35. Negrotto S, Ng KP, Jankowska AM, Bodo J, Gopalan B, Guinta K, Mulloy JC, Hsi E, Maciejewski J and Saunthararajah Y. CpG methylation patterns and decitabine treatment response in acute myeloid leukemia cells and normal hematopoietic precursors. Leukemia. 2012; 26(2):244-254.
36. Hu Z, Negrotto S, Gu X, Mahfouz R, Ng KP, Ebrahem Q, Copelan E, Singh H, Maciejewski JP and Saunthararajah Y. Decitabine maintains hematopoietic precursor self-renewal by preventing repression of stem cell genes by a differentiation-inducing stimulus. Mol Cancer Ther. 2010; 9(6):1536-1543.

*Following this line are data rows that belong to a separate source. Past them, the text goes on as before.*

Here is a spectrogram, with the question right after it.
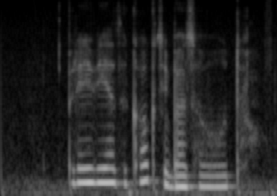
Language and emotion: Russian, sad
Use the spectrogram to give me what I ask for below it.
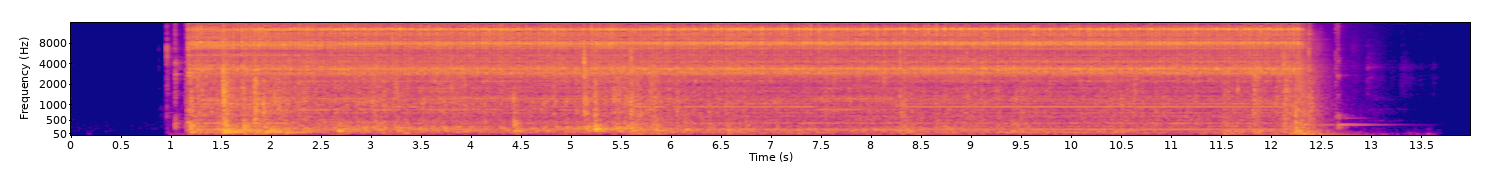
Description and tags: Electronic Gate Close 01
machine, engine, gate, start, motor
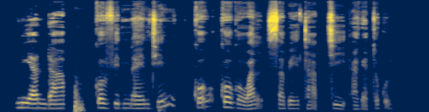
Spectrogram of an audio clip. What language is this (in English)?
Kalenjin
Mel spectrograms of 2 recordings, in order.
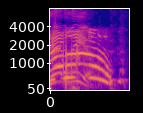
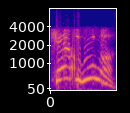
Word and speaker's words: Catahoula: Cattle Leo. No. Leah. No. Catalea. No, Catahoula.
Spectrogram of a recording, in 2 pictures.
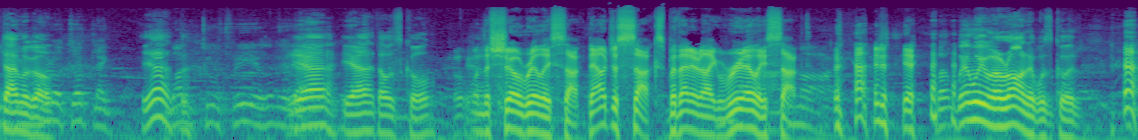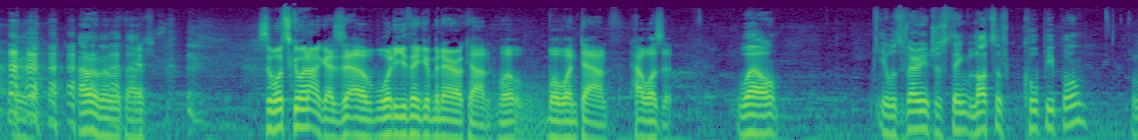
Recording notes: LIVE at MoneroKon23. From MoneroKon23 in Paralelni Polis, Prague!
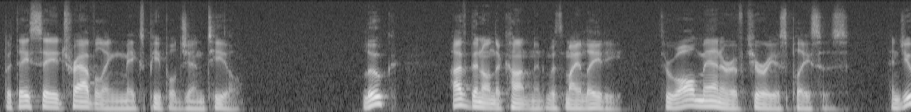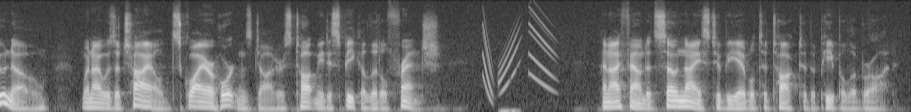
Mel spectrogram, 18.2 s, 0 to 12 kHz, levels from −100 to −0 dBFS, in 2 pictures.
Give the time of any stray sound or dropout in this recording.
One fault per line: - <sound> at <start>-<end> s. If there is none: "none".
- chirp at 13.9-14.7 s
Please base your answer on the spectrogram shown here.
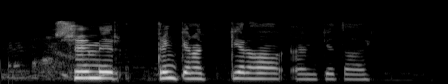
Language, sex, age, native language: Icelandic, male, 18-19, Icelandic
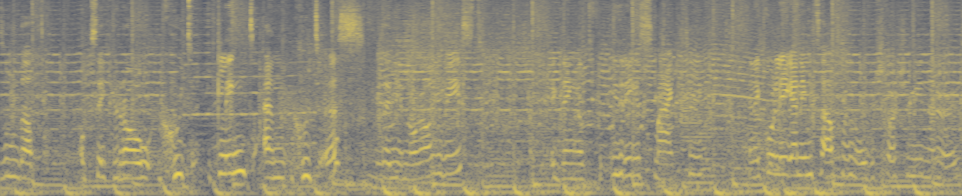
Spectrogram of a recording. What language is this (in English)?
Dutch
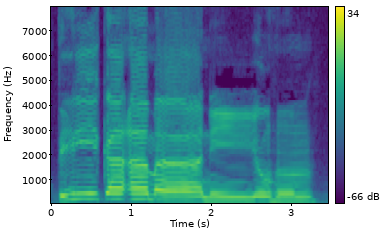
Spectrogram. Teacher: تل لام کے اوپر سکون ہے، تا کو لام کے ساتھ ملائیں گے، تل کا کاف کو لمبا نہیں کریں گے، حرکات کو لمبا نہیں کرتے، ٹھیک ہے، زبر زیر پیش کو لمبا نہیں کرتے۔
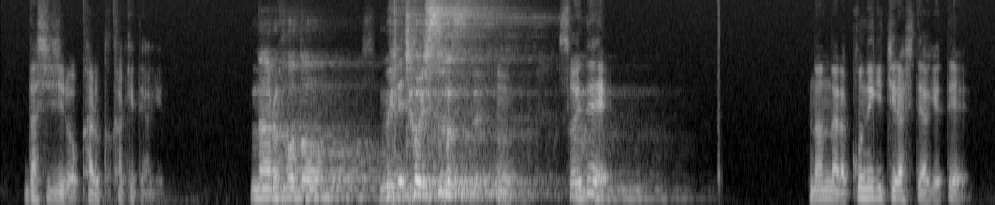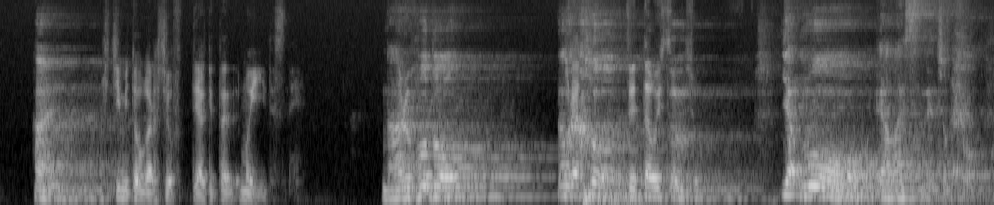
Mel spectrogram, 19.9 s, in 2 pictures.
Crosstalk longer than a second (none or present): none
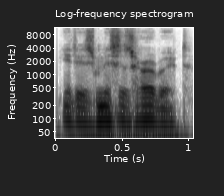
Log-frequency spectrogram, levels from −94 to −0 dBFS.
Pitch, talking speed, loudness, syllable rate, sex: 85 Hz, 230 wpm, -14 LUFS, 5.4 syllables/s, male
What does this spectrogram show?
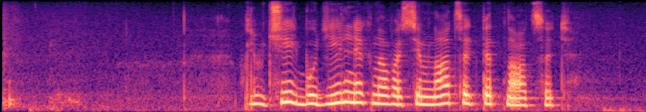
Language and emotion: Russian, neutral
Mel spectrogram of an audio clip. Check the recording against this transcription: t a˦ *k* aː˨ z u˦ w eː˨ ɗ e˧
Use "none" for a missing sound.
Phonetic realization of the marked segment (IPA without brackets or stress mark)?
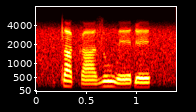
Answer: k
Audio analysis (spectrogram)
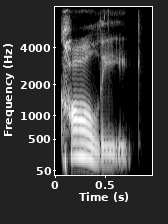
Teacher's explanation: I hear people put stress on the second syllable colleague, but it's not. It's on the first syllable. It should sound like ca.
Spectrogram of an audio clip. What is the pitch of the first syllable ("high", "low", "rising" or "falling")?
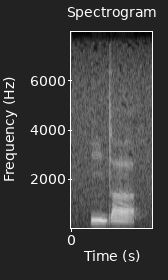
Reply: low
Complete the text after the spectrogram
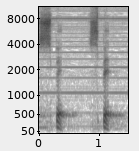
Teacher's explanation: feel how you have almost no puff against your hand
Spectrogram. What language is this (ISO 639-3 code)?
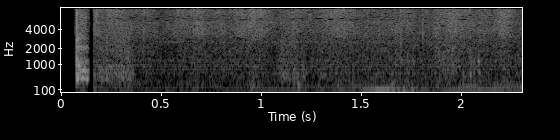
kat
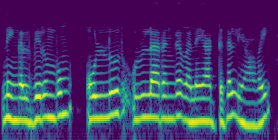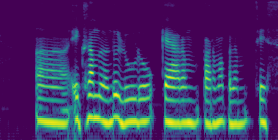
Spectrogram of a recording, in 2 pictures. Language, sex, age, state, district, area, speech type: Tamil, female, 18-30, Tamil Nadu, Coimbatore, rural, spontaneous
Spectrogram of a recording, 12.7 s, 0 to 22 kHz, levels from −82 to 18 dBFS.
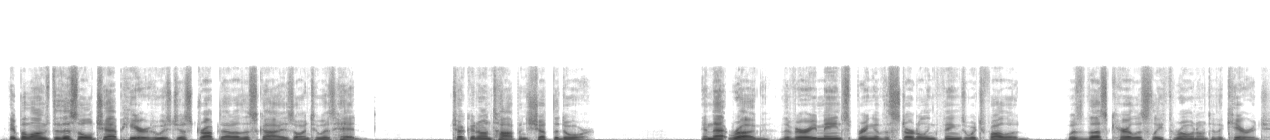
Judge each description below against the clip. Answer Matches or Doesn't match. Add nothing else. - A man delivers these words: Matches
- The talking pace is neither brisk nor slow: Doesn't match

37. Milhem M, Mahmud N, Lavelle D, Araki H, DeSimone J, Saunthararajah Y and Hoffman R. Modification of hematopoietic stem cell fate by 5aza 2’deoxycytidine and trichostatin A. Blood. 2004; 103(11):4102-4110.
38. Negrotto S, Hu Z, Alcazar O, Ng KP, Triozzi P, Lindner D, Rini B and Saunthararajah Y. Noncytotoxic differentiation treatment of renal cell cancer. Cancer Res. 2011; 71(4):1431-1441.
All site content, except where otherwise noted, is licensed under a Creative Commons Attribution 3.0 License.